* _What to do_: Without any of the pictures, print every record below exactly.

Data records:
+===+

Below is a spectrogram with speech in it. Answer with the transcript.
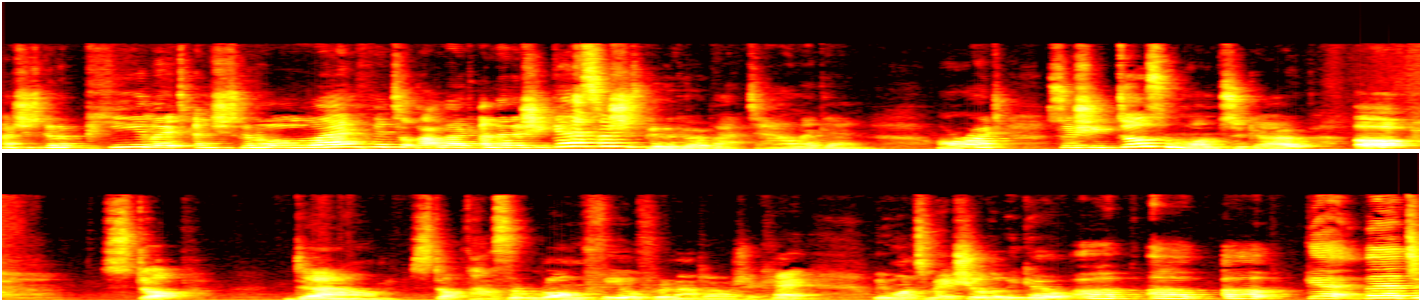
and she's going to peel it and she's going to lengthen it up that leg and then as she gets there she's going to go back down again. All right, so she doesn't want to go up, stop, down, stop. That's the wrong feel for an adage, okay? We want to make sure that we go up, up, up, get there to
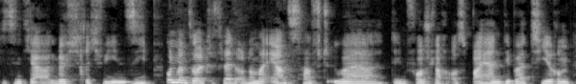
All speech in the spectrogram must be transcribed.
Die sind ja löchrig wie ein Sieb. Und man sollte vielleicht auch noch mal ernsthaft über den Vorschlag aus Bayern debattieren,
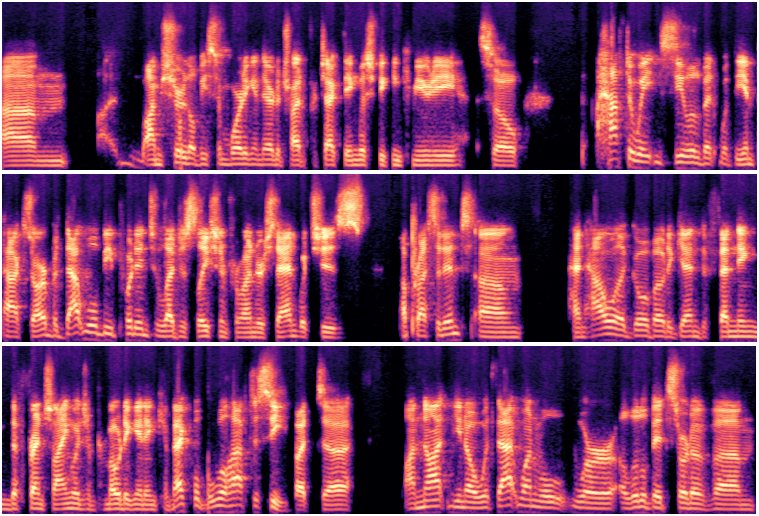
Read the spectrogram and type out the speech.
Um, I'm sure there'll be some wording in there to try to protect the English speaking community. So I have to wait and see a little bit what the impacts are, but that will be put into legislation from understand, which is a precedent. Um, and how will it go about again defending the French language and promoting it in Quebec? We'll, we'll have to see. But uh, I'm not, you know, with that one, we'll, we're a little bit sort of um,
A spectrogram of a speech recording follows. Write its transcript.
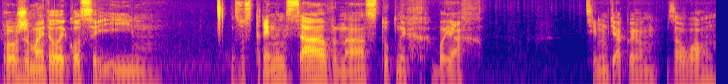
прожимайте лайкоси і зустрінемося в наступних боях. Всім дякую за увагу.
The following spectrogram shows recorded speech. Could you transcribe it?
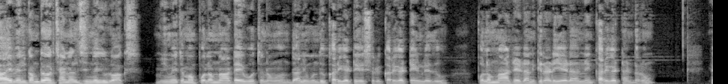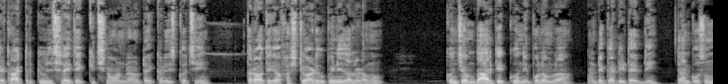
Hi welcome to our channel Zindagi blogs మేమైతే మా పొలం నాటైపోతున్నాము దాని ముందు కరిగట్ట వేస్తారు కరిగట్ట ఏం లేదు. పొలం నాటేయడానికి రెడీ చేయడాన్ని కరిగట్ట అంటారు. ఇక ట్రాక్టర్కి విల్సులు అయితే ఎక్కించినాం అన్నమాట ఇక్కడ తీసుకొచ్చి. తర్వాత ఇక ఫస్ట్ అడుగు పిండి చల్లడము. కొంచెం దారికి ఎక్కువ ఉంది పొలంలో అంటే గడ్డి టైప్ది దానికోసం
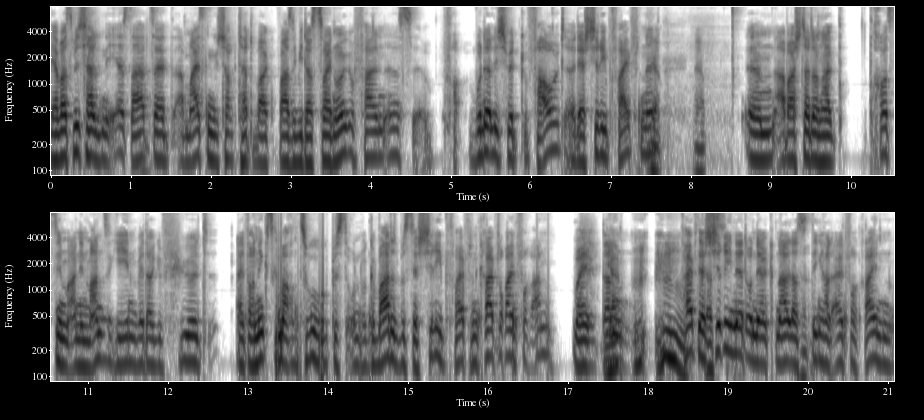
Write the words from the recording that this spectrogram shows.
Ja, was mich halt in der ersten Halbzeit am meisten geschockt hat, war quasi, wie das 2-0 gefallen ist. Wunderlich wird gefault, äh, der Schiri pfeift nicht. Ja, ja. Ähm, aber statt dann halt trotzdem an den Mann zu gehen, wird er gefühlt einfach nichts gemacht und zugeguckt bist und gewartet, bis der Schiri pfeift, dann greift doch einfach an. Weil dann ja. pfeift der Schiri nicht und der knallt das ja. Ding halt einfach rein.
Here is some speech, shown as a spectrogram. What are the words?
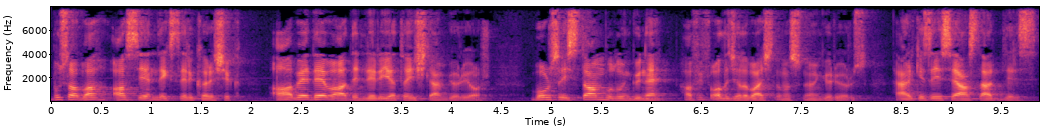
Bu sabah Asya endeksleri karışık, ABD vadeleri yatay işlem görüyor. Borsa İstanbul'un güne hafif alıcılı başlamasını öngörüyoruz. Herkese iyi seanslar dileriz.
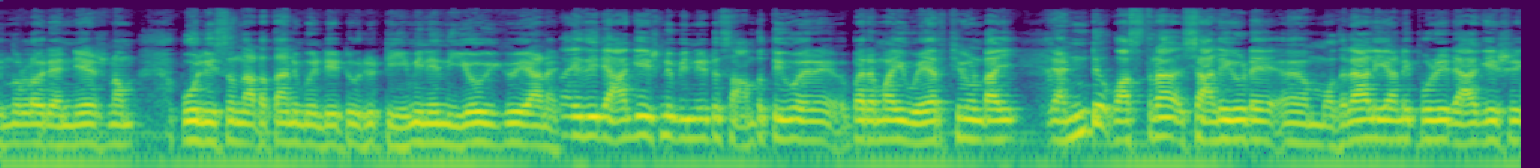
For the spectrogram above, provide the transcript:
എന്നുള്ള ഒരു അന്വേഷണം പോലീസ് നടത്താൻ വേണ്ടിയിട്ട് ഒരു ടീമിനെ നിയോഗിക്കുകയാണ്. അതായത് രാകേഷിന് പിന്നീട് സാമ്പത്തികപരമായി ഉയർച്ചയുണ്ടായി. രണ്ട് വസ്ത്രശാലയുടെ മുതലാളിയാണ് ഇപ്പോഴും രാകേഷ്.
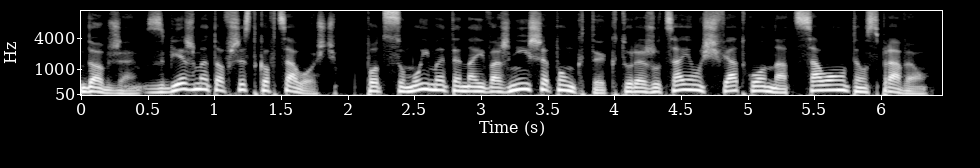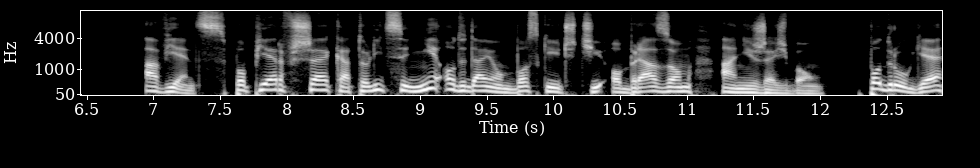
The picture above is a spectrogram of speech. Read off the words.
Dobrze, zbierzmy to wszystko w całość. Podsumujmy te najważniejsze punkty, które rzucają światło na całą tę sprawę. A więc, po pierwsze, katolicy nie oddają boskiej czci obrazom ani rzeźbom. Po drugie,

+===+

* _Exercise solution_:
Below is a spectrogram with speech in it. Answer with the transcript.
and she's going to peel it and she's going to lengthen it up that leg and then as she gets there she's going to go back down again. All right, so she doesn't want to go up, stop, down, stop. That's the wrong feel for an adage, okay? We want to make sure that we go up, up, up, get there to
All speech in the spectrogram must be transcribed.
Die sind ja löchrig wie ein Sieb. Und man sollte vielleicht auch noch mal ernsthaft über den Vorschlag aus Bayern debattieren,
Read the spectrogram and type out the speech.
Um, I'm sure there'll be some wording in there to try to protect the English speaking community. So I have to wait and see a little bit what the impacts are, but that will be put into legislation from understand, which is a precedent. Um, and how will it go about again defending the French language and promoting it in Quebec? We'll, we'll have to see. But uh, I'm not, you know, with that one, we'll, we're a little bit sort of um,
A spectrogram of a speech recording follows. Write its transcript.
прожимайте лайкоси і зустрінемося в наступних боях. Всім дякую за увагу.
The following spectrogram shows recorded speech. Could you transcribe it?
Hi welcome to our channel Zindagi blogs మేమైతే మా పొలం నాటైపోతున్నాము దాని ముందు కరిగట్ట వేస్తారు కరిగట్ట ఏం లేదు. పొలం నాటేయడానికి రెడీ చేయడాన్ని కరిగట్ట అంటారు. ఇక ట్రాక్టర్కి విల్సులు అయితే ఎక్కించినాం అన్నమాట ఇక్కడ తీసుకొచ్చి. తర్వాత ఇక ఫస్ట్ అడుగు పిండి చల్లడము. కొంచెం దారికి ఎక్కువ ఉంది పొలంలో అంటే గడ్డి టైప్ది దానికోసం
Write the words from the recording that this spectrogram shows.
Ja, was mich halt in der ersten Halbzeit am meisten geschockt hat, war quasi, wie das 2-0 gefallen ist. Wunderlich wird gefault, äh, der Schiri pfeift nicht. Ja, ja. Ähm, aber statt dann halt trotzdem an den Mann zu gehen, wird er gefühlt einfach nichts gemacht und zugeguckt bist und gewartet, bis der Schiri pfeift, dann greift doch einfach an. Weil dann ja. pfeift der Schiri nicht und der knallt das ja. Ding halt einfach rein.
Here is some speech, shown as a spectrogram. What are the words?
Bu sabah Asya endeksleri karışık, ABD vadeleri yatay işlem görüyor. Borsa İstanbul'un güne hafif alıcılı başlamasını öngörüyoruz. Herkese iyi seanslar dileriz.
For the spectrogram above, provide the transcript:
എന്നുള്ള ഒരു അന്വേഷണം പോലീസ് നടത്താൻ വേണ്ടിയിട്ട് ഒരു ടീമിനെ നിയോഗിക്കുകയാണ്. അതായത് രാകേഷിന് പിന്നീട് സാമ്പത്തികപരമായി ഉയർച്ചയുണ്ടായി. രണ്ട് വസ്ത്രശാലയുടെ മുതലാളിയാണ് ഇപ്പോഴും രാകേഷ്.
The picture above is a spectrogram of speech. Read off the words.
Dobrze, zbierzmy to wszystko w całość. Podsumujmy te najważniejsze punkty, które rzucają światło na całą tę sprawę. A więc, po pierwsze, katolicy nie oddają boskiej czci obrazom ani rzeźbom. Po drugie,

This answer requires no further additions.